“Domestic violence really alienates us from ourselves. We become so attuned to our batterer’s wants and needs and rhythms … partly as a survival mechanism,” explains Danielle Wozniak, MSW, PhD, co-author of Surviving Domestic Violence: A Guide to Healing Your Soul and Building Your Future and dean of the School of Arts and Sciences at the College of New Rochelle.

In that process of detaching from an old life of abuse, survivors often forget that their opinions matter. In a new relationship, it can be hard for a survivor to express his or her feelings—perhaps because they’ve forgotten how to speak up or perhaps because they have some anxiety or fear of retaliation as a result of what they’ve been through.

Survivors: it’s important to rediscover your voice and re-learn how to express yourself so that you can thrive and engage in a healthy relationship. Here are a few ways to embark on that path.

List your favorites. Before you feel comfortable expressing yourself, it helps to truly know yourself. When Wozniak and her partners work with women in groups, one exercise they like is a simple activity of listing your favorites: color, movie, book, meal, way to relax and so on.

“When women are in a battering relationship, they often can’t tell you what their favorites are. They focused on their partner’s needs and wants in lieu of their own. When we are finally able to get away, we have to reclaim our lives, our aspirations and our dreams—many of which probably got put on hold in favor of the batterer’s,” notes Wozniak, who is also a partner in Powerful Me!, a startup company designing therapeutic games for women healing from domestic trauma. “We have to find ourselves again. That’s an important process.”

Consider your vision. Wozniak recommends thinking about the big picture. What do you want your life to look like?
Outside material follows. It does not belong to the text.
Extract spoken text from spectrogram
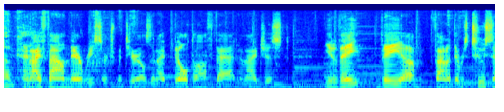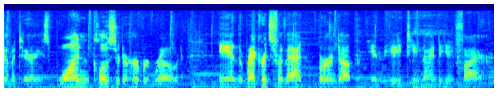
Okay. And I found their research materials, and I built off that, and I just, you know, they they um, found out there was two cemeteries, one closer to Herbert Road, and the records for that burned up in the 1898 fire.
What do you want a relationship to look like? “The post-traumatic growth trajectory is all about not being in the reactive survivor mode,” she says. “Instead, it’s about developing a way we can thrive. It’s about being very thoughtful about who we want to become, where we want to go and how we can get there.”

Take up more space. Don’t be afraid to take up physical space, Wozniak suggests. Carry your head high, roll your shoulders back, look people in the eye. Try not to shrink yourself physically in an attempt to not be seen or heard. You have as much right as anyone else to take up space in the world, plus, practicing confident body language will help you feel more confident. You can find more quick tips for displaying confident body language here.
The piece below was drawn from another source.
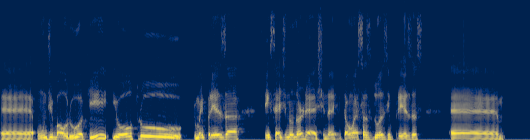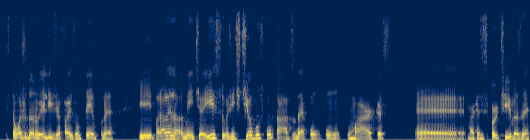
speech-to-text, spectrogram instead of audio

Start using more “I” statements. “Using ‘I’ statements is empowering,” Wozniak says. So, instead of requests like “Could I maybe have a cup of coffee?”, opt for a more straightforward option: “I would like a cup of coffee.”

“When women begin to use ‘I’ statements, they reclaim themselves as full-fledged human beings who deserve to be here,” she says.

Practice speaking up. With your partner, at the coffee shop, in a classroom, at a store—there are endless places and situations to practice speaking up. Exercise your voice. Ask for what you want. One place to practice, Wozniak suggests, is as an advocate for other women. Participate in events at your state legislature, or volunteer at a shelter. “Any kind of advocacy can be really helpful in reclaiming your voice,” she says.

Find what makes you happy. “When women first leave, they’re just trying to survive,” Wozniak says. “It’s important to move past survival and focus on flourishing.” So, find the things that give you joy.

“We need to be in a joy-filled space to be able to heal,” she says.